[Stored records]

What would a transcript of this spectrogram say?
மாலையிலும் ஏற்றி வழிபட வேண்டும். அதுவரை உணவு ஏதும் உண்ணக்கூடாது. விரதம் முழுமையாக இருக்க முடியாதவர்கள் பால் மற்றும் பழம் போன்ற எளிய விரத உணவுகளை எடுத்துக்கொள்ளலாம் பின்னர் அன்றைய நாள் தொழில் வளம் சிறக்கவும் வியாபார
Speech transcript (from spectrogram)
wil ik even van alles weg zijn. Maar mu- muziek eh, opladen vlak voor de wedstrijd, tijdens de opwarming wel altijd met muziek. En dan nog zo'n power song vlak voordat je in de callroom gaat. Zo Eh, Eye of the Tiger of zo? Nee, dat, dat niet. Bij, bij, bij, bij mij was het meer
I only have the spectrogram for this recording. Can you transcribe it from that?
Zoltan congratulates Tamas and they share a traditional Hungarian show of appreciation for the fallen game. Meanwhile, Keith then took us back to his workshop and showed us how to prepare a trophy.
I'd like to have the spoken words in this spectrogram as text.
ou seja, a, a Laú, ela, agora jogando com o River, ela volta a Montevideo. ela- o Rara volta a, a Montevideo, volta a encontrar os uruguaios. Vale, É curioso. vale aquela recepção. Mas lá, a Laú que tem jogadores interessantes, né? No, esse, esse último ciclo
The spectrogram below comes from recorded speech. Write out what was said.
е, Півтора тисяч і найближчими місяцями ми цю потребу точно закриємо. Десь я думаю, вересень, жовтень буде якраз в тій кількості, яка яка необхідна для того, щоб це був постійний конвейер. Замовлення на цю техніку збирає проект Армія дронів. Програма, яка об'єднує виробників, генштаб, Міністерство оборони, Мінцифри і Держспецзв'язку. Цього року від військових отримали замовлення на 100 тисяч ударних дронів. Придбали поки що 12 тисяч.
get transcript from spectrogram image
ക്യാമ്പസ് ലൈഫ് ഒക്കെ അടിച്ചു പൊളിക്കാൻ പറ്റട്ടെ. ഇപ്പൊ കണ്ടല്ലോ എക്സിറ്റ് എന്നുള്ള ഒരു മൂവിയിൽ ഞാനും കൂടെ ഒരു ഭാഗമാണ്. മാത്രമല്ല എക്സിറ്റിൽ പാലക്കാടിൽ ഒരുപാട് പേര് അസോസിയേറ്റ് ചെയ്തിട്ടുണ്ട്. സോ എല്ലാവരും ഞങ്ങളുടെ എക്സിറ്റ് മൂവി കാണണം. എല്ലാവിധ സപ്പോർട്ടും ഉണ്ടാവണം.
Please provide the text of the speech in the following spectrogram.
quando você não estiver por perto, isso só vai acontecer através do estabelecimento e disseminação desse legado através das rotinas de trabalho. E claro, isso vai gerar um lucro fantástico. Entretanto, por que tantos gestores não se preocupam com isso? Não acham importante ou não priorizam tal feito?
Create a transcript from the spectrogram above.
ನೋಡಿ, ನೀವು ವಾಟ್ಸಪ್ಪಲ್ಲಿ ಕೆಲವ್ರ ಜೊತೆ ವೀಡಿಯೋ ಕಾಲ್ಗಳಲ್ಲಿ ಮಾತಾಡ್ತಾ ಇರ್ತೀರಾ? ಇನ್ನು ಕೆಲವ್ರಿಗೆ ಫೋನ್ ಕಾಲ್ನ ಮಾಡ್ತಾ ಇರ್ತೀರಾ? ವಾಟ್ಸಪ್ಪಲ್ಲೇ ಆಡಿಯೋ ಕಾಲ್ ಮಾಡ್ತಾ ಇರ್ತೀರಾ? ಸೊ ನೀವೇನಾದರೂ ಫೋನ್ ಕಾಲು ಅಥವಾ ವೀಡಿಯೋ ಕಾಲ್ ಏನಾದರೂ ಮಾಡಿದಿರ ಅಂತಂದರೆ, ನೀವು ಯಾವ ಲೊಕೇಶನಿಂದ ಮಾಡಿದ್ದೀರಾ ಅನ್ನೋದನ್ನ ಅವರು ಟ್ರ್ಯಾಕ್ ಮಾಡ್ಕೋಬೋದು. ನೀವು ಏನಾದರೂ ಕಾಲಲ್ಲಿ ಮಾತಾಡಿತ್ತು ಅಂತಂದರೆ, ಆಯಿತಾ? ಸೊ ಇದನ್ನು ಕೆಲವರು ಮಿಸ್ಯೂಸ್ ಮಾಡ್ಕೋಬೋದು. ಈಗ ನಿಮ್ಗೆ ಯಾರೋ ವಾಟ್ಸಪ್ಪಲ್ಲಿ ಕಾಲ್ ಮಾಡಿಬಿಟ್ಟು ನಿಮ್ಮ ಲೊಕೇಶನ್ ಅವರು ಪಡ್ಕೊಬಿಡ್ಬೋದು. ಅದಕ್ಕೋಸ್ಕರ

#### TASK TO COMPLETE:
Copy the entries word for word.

#### OUTPUT OF THE TASK:
What would a transcript of this spectrogram say?
மாலையிலும் ஏற்றி வழிபட வேண்டும். அதுவரை உணவு ஏதும் உண்ணக்கூடாது. விரதம் முழுமையாக இருக்க முடியாதவர்கள் பால் மற்றும் பழம் போன்ற எளிய விரத உணவுகளை எடுத்துக்கொள்ளலாம் பின்னர் அன்றைய நாள் தொழில் வளம் சிறக்கவும் வியாபார
Speech transcript (from spectrogram)
wil ik even van alles weg zijn. Maar mu- muziek eh, opladen vlak voor de wedstrijd, tijdens de opwarming wel altijd met muziek. En dan nog zo'n power song vlak voordat je in de callroom gaat. Zo Eh, Eye of the Tiger of zo? Nee, dat, dat niet. Bij, bij, bij, bij mij was het meer
I only have the spectrogram for this recording. Can you transcribe it from that?
Zoltan congratulates Tamas and they share a traditional Hungarian show of appreciation for the fallen game. Meanwhile, Keith then took us back to his workshop and showed us how to prepare a trophy.
I'd like to have the spoken words in this spectrogram as text.
ou seja, a, a Laú, ela, agora jogando com o River, ela volta a Montevideo. ela- o Rara volta a, a Montevideo, volta a encontrar os uruguaios. Vale, É curioso. vale aquela recepção. Mas lá, a Laú que tem jogadores interessantes, né? No, esse, esse último ciclo
The spectrogram below comes from recorded speech. Write out what was said.
е, Півтора тисяч і найближчими місяцями ми цю потребу точно закриємо. Десь я думаю, вересень, жовтень буде якраз в тій кількості, яка яка необхідна для того, щоб це був постійний конвейер. Замовлення на цю техніку збирає проект Армія дронів. Програма, яка об'єднує виробників, генштаб, Міністерство оборони, Мінцифри і Держспецзв'язку. Цього року від військових отримали замовлення на 100 тисяч ударних дронів. Придбали поки що 12 тисяч.
get transcript from spectrogram image
ക്യാമ്പസ് ലൈഫ് ഒക്കെ അടിച്ചു പൊളിക്കാൻ പറ്റട്ടെ. ഇപ്പൊ കണ്ടല്ലോ എക്സിറ്റ് എന്നുള്ള ഒരു മൂവിയിൽ ഞാനും കൂടെ ഒരു ഭാഗമാണ്. മാത്രമല്ല എക്സിറ്റിൽ പാലക്കാടിൽ ഒരുപാട് പേര് അസോസിയേറ്റ് ചെയ്തിട്ടുണ്ട്. സോ എല്ലാവരും ഞങ്ങളുടെ എക്സിറ്റ് മൂവി കാണണം. എല്ലാവിധ സപ്പോർട്ടും ഉണ്ടാവണം.
Please provide the text of the speech in the following spectrogram.
quando você não estiver por perto, isso só vai acontecer através do estabelecimento e disseminação desse legado através das rotinas de trabalho. E claro, isso vai gerar um lucro fantástico. Entretanto, por que tantos gestores não se preocupam com isso? Não acham importante ou não priorizam tal feito?
Create a transcript from the spectrogram above.
ನೋಡಿ, ನೀವು ವಾಟ್ಸಪ್ಪಲ್ಲಿ ಕೆಲವ್ರ ಜೊತೆ ವೀಡಿಯೋ ಕಾಲ್ಗಳಲ್ಲಿ ಮಾತಾಡ್ತಾ ಇರ್ತೀರಾ? ಇನ್ನು ಕೆಲವ್ರಿಗೆ ಫೋನ್ ಕಾಲ್ನ ಮಾಡ್ತಾ ಇರ್ತೀರಾ? ವಾಟ್ಸಪ್ಪಲ್ಲೇ ಆಡಿಯೋ ಕಾಲ್ ಮಾಡ್ತಾ ಇರ್ತೀರಾ? ಸೊ ನೀವೇನಾದರೂ ಫೋನ್ ಕಾಲು ಅಥವಾ ವೀಡಿಯೋ ಕಾಲ್ ಏನಾದರೂ ಮಾಡಿದಿರ ಅಂತಂದರೆ, ನೀವು ಯಾವ ಲೊಕೇಶನಿಂದ ಮಾಡಿದ್ದೀರಾ ಅನ್ನೋದನ್ನ ಅವರು ಟ್ರ್ಯಾಕ್ ಮಾಡ್ಕೋಬೋದು. ನೀವು ಏನಾದರೂ ಕಾಲಲ್ಲಿ ಮಾತಾಡಿತ್ತು ಅಂತಂದರೆ, ಆಯಿತಾ? ಸೊ ಇದನ್ನು ಕೆಲವರು ಮಿಸ್ಯೂಸ್ ಮಾಡ್ಕೋಬೋದು. ಈಗ ನಿಮ್ಗೆ ಯಾರೋ ವಾಟ್ಸಪ್ಪಲ್ಲಿ ಕಾಲ್ ಮಾಡಿಬಿಟ್ಟು ನಿಮ್ಮ ಲೊಕೇಶನ್ ಅವರು ಪಡ್ಕೊಬಿಡ್ಬೋದು. ಅದಕ್ಕೋಸ್ಕರ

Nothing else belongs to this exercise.